**Available data:**
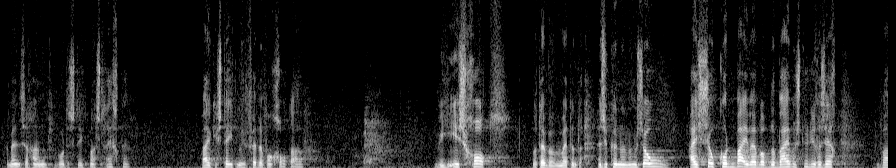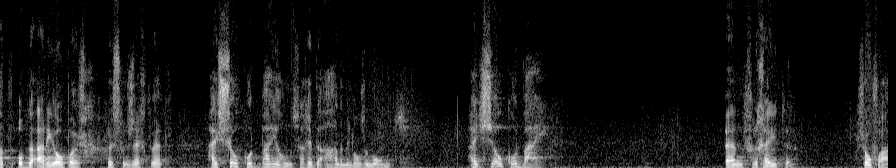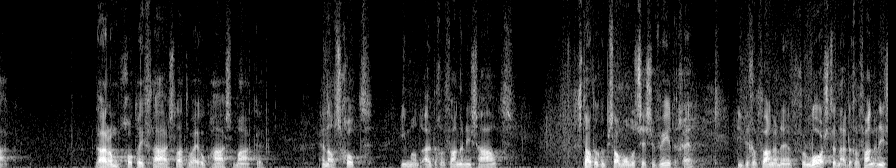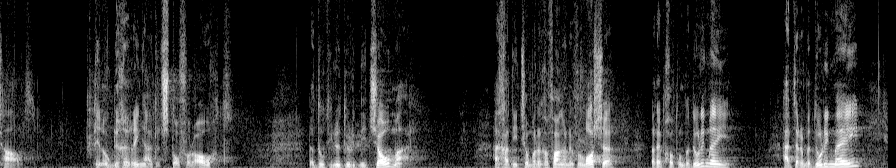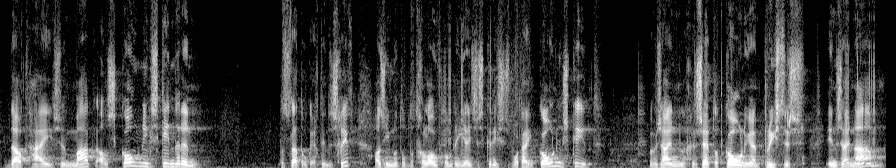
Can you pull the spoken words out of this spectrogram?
De mensen gaan, worden steeds maar slechter wijken steeds meer verder van God af. Wie is God? Wat hebben we met hem? En ze kunnen hem zo, hij is zo kort bij. We hebben op de Bijbelstudie gezegd, wat op de Areopagus gezegd werd. Hij is zo kort bij ons. Hij geeft de adem in onze mond. Hij is zo kort bij. En vergeten. Zo vaak. Daarom, God heeft haast, laten wij ook haast maken. En als God iemand uit de gevangenis haalt. staat ook in Psalm 146, hè? Die de gevangenen verlost en uit de gevangenis haalt. En ook de gering uit het stof verhoogt. Dat doet hij natuurlijk niet zomaar. Hij gaat niet zomaar een gevangene verlossen. Daar heeft God een bedoeling mee. Hij heeft er een bedoeling mee dat hij ze maakt als koningskinderen. Dat staat ook echt in de schrift. Als iemand tot het geloof komt in Jezus Christus, wordt hij een koningskind. We zijn gezet tot koningen en priesters in zijn naam.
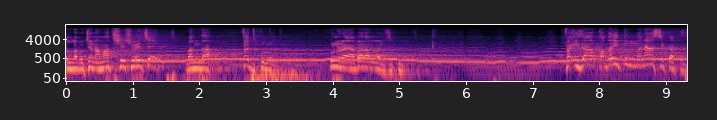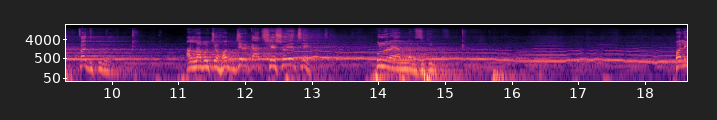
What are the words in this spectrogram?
আল্লাহ বলছেন, নামাজ শেষ হয়েছে, বান্দা ফাদকুরুন পুনরায় আবার আল্লাহর জিকির। ফাদকুরুন আল্লাহ বলছে, হজ্জের কাজ শেষ হয়েছে, পুনরায় আল্লাহর জিকির করো। ওয়ালি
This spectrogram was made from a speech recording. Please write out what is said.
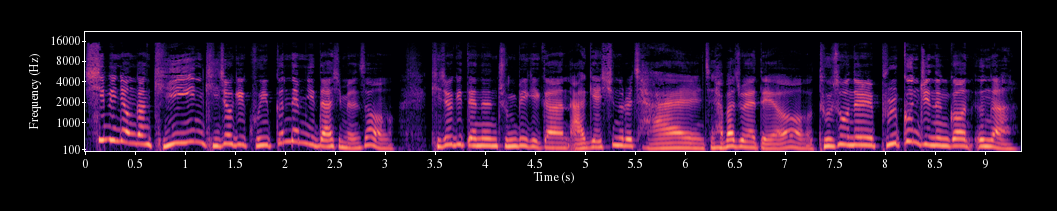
12년간 긴 기저귀 구입 끝냅니다 하시면서 기저귀 때는 준비 기간 아기의 신호를 잘 잡아줘야 돼요. 두 손을 불끈 쥐는 건 응아.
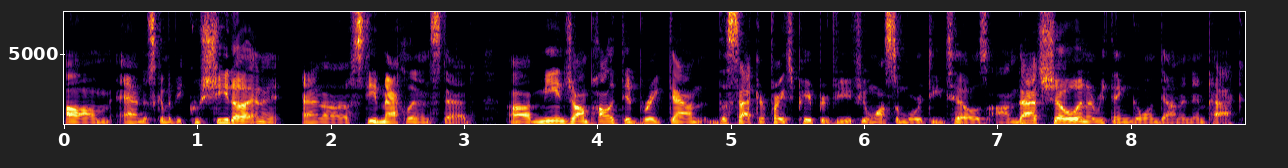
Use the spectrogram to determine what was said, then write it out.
um, and it's going to be Kushida and, and uh, Steve Maclin instead. Uh, me and John Pollock did break down the Sacrifice pay per view if you want some more details on that show and everything going down in Impact.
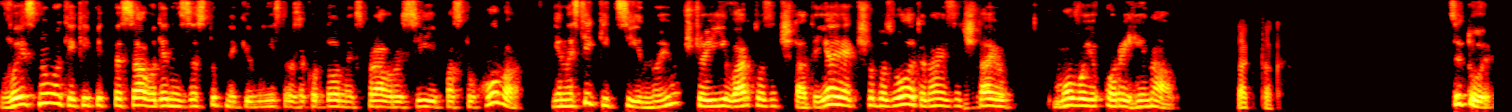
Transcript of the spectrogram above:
Висновок, який підписав один із заступників міністра закордонних справ Росії Пастухова, є настільки цінною, що її варто зачитати. Я, якщо дозволите, навіть зачитаю мовою оригіналу. Так, так. Цитую.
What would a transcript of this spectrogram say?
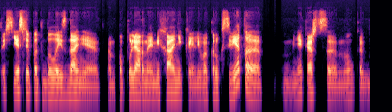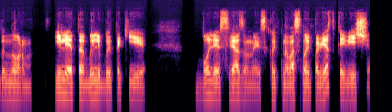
То есть, если бы это было издание там, «Популярная механика» или «Вокруг света», мне кажется, ну, как бы норм. Или это были бы такие более связанные с какой-то новостной повесткой вещи.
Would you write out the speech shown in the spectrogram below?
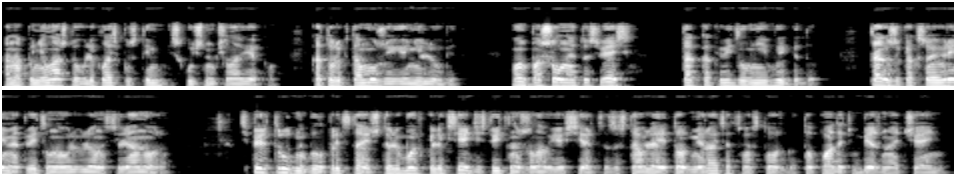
Она поняла, что увлеклась пустым и скучным человеком, который к тому же ее не любит. Он пошел на эту связь, так как видел в ней выгоду. Так же, как в свое время ответил на влюбленность Элеонора. Теперь трудно было представить, что любовь к Алексею действительно жила в ее сердце, заставляя то обмирать от восторга, то падать в бездну отчаяния.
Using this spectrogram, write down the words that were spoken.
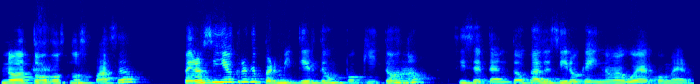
No a todos nos pasa, pero sí yo creo que permitirte un poquito, ¿no? Si se te antoja decir, ok, no me voy a comer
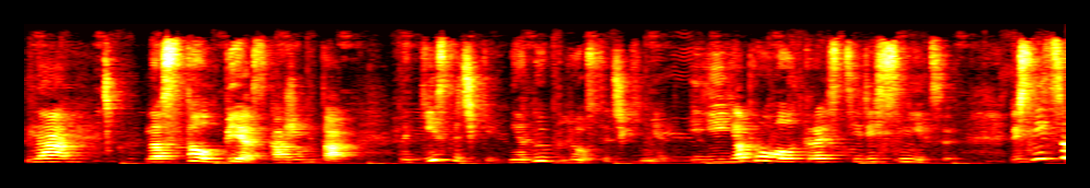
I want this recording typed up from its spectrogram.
на, на столбе, скажем так. На кисточке ни одной блесточки нет. И я пробовала красить ресницы. Ресницы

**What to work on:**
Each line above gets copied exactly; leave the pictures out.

**Your response:**
Can you pull the spoken words out of this spectrogram?
De mensen gaan, worden steeds maar slechter wijken steeds meer verder van God af. Wie is God? Wat hebben we met hem? En ze kunnen hem zo, hij is zo kort bij. We hebben op de Bijbelstudie gezegd, wat op de Areopagus gezegd werd. Hij is zo kort bij ons. Hij geeft de adem in onze mond. Hij is zo kort bij. En vergeten. Zo vaak. Daarom, God heeft haast, laten wij ook haast maken. En als God iemand uit de gevangenis haalt. staat ook in Psalm 146, hè? Die de gevangenen verlost en uit de gevangenis haalt. En ook de gering uit het stof verhoogt. Dat doet hij natuurlijk niet zomaar. Hij gaat niet zomaar een gevangene verlossen. Daar heeft God een bedoeling mee. Hij heeft er een bedoeling mee dat hij ze maakt als koningskinderen. Dat staat ook echt in de schrift. Als iemand tot het geloof komt in Jezus Christus, wordt hij een koningskind. We zijn gezet tot koningen en priesters in zijn naam.
What are the words in this spectrogram?
আল্লাহ বলছেন, নামাজ শেষ হয়েছে, বান্দা ফাদকুরুন পুনরায় আবার আল্লাহর জিকির। ফাদকুরুন আল্লাহ বলছে, হজ্জের কাজ শেষ হয়েছে, পুনরায় আল্লাহর জিকির করো। ওয়ালি
This spectrogram was made from a speech recording. Please write out what is said.
12년간 긴 기저귀 구입 끝냅니다 하시면서 기저귀 때는 준비 기간 아기의 신호를 잘 잡아줘야 돼요. 두 손을 불끈 쥐는 건 응아.
Use the spectrogram to determine what was said, then write it out.
um, and it's going to be Kushida and, and uh, Steve Maclin instead. Uh, me and John Pollock did break down the Sacrifice pay per view if you want some more details on that show and everything going down in Impact.
Transcript of the spectrogram above:
Висновок, який підписав один із заступників міністра закордонних справ Росії Пастухова, є настільки цінною, що її варто зачитати. Я, якщо дозволите, навіть зачитаю мовою оригіналу. Так, так. Цитую.
What would a transcript of this spectrogram say?
То есть, если бы это было издание там, «Популярная механика» или «Вокруг света», мне кажется, ну, как бы норм. Или это были бы такие более связанные с какой-то новостной повесткой вещи.
Would you write out the speech shown in the spectrogram below?
Она поняла, что увлеклась пустым и скучным человеком, который к тому же ее не любит. Он пошел на эту связь, так как видел в ней выгоду. Так же, как в свое время ответил на влюбленность Элеонора. Теперь трудно было представить, что любовь к Алексею действительно жила в ее сердце, заставляя то обмирать от восторга, то падать в бездну отчаяния.
Using this spectrogram, write down the words that were spoken.
No a todos nos pasa, pero sí yo creo que permitirte un poquito, ¿no? Si se te antoja decir, ok, no me voy a comer
I want this recording typed up from its spectrogram.
на, на столбе, скажем так. На кисточке ни одной блесточки нет. И я пробовала красить ресницы. Ресницы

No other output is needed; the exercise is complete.